“This is a war against the return of Jewish helplessness.
Much of the world reacted to the massacre by calling the atrocity scenes unbearable. When Israelis say those images are ‘unbearable,’ we mean it literally. We cannot bear this, cannot allow the massacre to redefine us as a nation. We are at war to erase the catastrophic perception of Israelis as victims.
Even more than the atrocities themselves, what was so – yes – unbearable to many of us was the helplessness of our fellow Israelis. Nothing is more antithetical to the Israeli ethos than for Jews to be burned alive with their hands bound behind their backs, with the IDF nowhere in sight.
In the days immediately following the massacre, I received calls from several European journalists, asking if I saw this as a ‘Holocaust moment.’ They were sympathetic; they meant well. But I couldn’t give them the answer they were seeking.

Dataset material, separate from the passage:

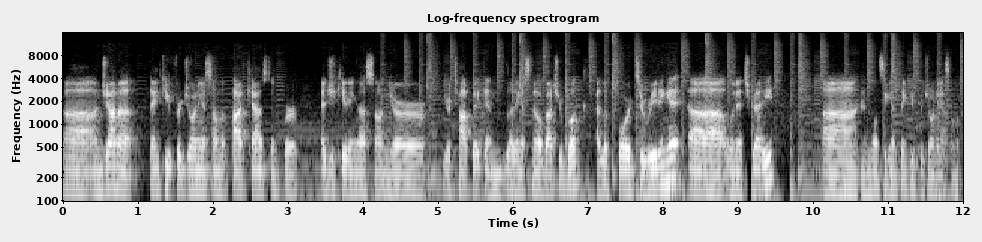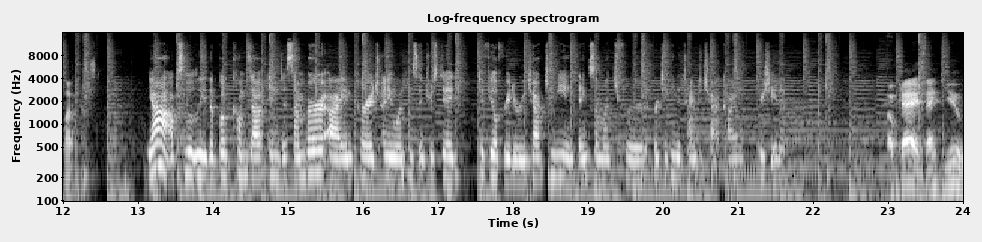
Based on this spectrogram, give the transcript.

I don’t need Auschwitz to motivate me to defend myself against Hamas, I replied. I live in the Middle East; the fate of the Yazidis is more relevant to me than Babyn Yar. Nor do I trust European sympathy for Israel that is based on the Holocaust. That support is unstable; today it is applied to dead Jews, tomorrow to dead Palestinians.

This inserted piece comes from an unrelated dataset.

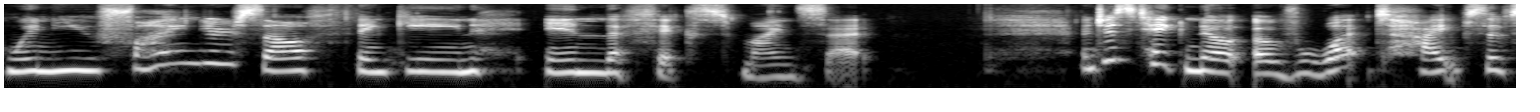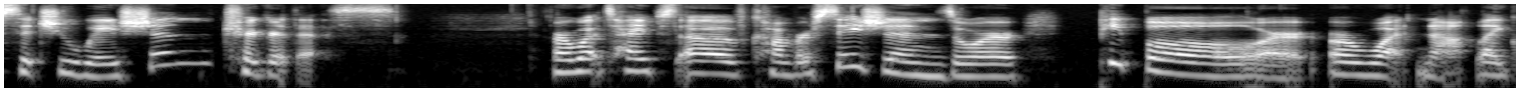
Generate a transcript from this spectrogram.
when you find yourself thinking in the fixed mindset. And just take note of what types of situation trigger this, or what types of conversations or people or or whatnot. Like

The support I seek is based on the understanding that Israel faces a genocidal regime on its southern border, that that regime must be destroyed not only for our sake but for the sake of the region, and that the only way to destroy a terrorist infrastructure embedded in a civilian population is the way the IDF is proceeding.”
Read the full article on Times of Israel.